It has been determined that north Norfolk is the place with the oldest average age in the UK, at 48 years and 11 months. A third of its population are over 65.
In fact, as a longtime visitor and hopefully soon to be full-time resident of this fine county, I can tell you it’s even better than that. Everyone here, regardless of when they were born, has a mental age of 48 years and 11 months at least.
Youth has no place here. It took me a while to figure out quite why I fell so quickly and so fully in love with north Norfolk when I first pitched up here 20 years ago – but it’s this. It is built for the middle-aged and, as I was born 35, I have been ready for this almost my whole life. It’s a place of small shops selling good food, local arts and crafts or sensible clothing for the long, flat walks that are, gloriously, the main form of activity on offer.
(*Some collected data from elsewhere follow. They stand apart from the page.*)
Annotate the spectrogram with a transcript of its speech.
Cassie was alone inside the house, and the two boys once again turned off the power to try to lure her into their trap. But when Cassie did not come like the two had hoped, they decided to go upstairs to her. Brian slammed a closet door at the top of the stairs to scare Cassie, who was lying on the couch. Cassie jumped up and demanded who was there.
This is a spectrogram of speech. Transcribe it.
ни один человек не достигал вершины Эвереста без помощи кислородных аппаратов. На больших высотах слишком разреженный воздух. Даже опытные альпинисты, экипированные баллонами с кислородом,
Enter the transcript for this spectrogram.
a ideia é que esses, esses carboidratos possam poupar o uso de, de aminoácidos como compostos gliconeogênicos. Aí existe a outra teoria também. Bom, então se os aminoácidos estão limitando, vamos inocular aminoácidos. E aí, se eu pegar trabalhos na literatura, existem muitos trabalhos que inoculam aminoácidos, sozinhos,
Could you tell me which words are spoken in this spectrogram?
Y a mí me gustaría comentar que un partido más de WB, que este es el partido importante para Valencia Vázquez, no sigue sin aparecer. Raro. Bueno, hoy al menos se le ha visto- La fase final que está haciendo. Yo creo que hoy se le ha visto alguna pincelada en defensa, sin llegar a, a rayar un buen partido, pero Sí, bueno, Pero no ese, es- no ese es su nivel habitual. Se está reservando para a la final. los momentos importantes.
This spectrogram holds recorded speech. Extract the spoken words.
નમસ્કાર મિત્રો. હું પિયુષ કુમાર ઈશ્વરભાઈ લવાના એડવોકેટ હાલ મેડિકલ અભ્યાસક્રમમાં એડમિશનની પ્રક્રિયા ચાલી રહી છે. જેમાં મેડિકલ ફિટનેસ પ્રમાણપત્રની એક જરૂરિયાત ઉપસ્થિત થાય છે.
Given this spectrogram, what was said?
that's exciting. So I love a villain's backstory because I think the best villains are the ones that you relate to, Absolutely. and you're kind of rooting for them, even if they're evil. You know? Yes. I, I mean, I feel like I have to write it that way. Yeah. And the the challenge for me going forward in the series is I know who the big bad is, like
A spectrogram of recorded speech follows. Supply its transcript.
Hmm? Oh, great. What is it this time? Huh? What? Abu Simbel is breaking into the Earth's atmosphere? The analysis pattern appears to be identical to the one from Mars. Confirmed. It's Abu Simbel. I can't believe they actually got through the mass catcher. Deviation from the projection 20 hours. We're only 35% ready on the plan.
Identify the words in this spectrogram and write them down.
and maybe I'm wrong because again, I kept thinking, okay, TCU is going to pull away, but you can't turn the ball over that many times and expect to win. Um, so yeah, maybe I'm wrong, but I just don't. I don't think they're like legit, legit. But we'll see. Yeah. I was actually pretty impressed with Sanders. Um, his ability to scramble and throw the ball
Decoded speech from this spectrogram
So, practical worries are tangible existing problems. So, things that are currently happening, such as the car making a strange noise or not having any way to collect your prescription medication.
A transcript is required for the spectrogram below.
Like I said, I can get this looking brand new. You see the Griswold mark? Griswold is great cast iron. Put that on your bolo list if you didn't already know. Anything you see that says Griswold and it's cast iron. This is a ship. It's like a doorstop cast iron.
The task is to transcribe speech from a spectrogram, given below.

It is slow, confident and peaceful, and anyone who wants to create a fuss or indulge in nonsense is looked at askance and wordlessly invited to fuck off to Ipswich.
It is home.
Dad has just had one side of his body replaced (he’s had no hip joint for two years, so when it finally came time to get it done, a lot of associated stuff had to be rigged around it – stop me if I’m getting too technical for you) and it’s been very difficult. He has not been able to cook for a week.
“What about my birthday?” I said, as Mum blew her whistle and started screaming him through his physiotherapy paces when I went to visit today. “Who’s going to make my roast chicken, per tradition?”
“I’m sorry, pet,” said Dad as Mum bent his leg up past his ear and a light sweat of pain broke across his pale and furrowed brow. “I think you might have to do it. Or – your mother?”
I looked at her. “He’s on a lot of drugs,” she said. “He doesn’t know what he’s saying. Now, squeeze those buttocks!”
She was talking to him, but it’s good advice for us all.
“No, but seriously, Dad,” I said. “You’ve got two weeks. Can you be better by then?”
“I’ll get there,” he said, gritting his teeth against the agony as Mum snapped out her folding rule to ensure leg raises were done to the prescribed height. “I may need someone to lift the bird in and out of the oven, but I can do most of the rest sitting down.”
“And I want bread sauce, remember,” I said as I got up to take my leave of Nurse Ratched and her trembling charge.
“I won’t let you down,” he said, shortly before fainting with pain.
I’ll give it a week before I remind him again. You do have to make allowances for parents after a certain age.
Today a thing occurred that I felt guilty and upset about. There was technically no reason to – it wasn’t my fault, I’d minimised the consequences for everyone, nothing and no one was harmed. But I did, because I often do, and anyone who is wired the same way as me will know whereof I speak. Those who aren’t will be baffled, but honestly: just go about your business, enjoy life, and may God and nature continue to bless you.
Back to me. I was feeling terrible, for no real reason. Normally this scuppers the day, as I must beat myself up for The Thing and for reacting so irrationally to The Thing, and then for other Things in the past as they break open their cages and join the fray.
Today, however, do you know what I did? I bought myself something nice instead. As if I deserved it. I know, right?! I just thought I’d do the opposite of everything my brain, instincts and training were telling me and see what happened.
And what happened was that I felt better. It broke the cycle, stopped me being an utter fool, and got me back on track for the day. I offer this possible aid to all those who understood my first paragraph. Go against everything you stand for. At the very least, you’ll get a nice recycled leather pencil case out of it.
A number of male MPs gamely donned “menopause vests” – heated jackets that simulate the hot flushes that are a common symptom endured by those entering the post-period years – as part of an event to try to raise awareness of the shortage of HRT products in the UK and empathy for the women it affects.
They could not wait to take the vests – “volcanic”, said one – off. My hunt for an explanation of how these weak, mewling creatures ever came to rule the world continues.
My son went to his first party – an end-of-school-year bash – this evening.
As I deposited him at the venue, the door opened and a wave of noise, music and the fug of 11-year-olds’ sweat and spilled soft drinks hit me and I was instantly transported back to all the worst nights of my life.
My poor boy, doomed by his genetic inheritance on both sides, for I did not marry a man any better at youth or life than me, looked in and then at his rapidly retreating mother. “Do I have to?” he said.
“Can you return the in-app purchase with which we bribed you to come?” I asked. “Or is that not how they work?”
“No,” he sighed. He straightened his shoulders and turned back to face his Somme.
“I’ll be in the cafe just round the corner,” I said. “Suffering the torments of the damned with you, but at a safe distance.”
He lasted 20 minutes, which is longer than his father and I managed at all the discos of our childhoods put together. We are very proud.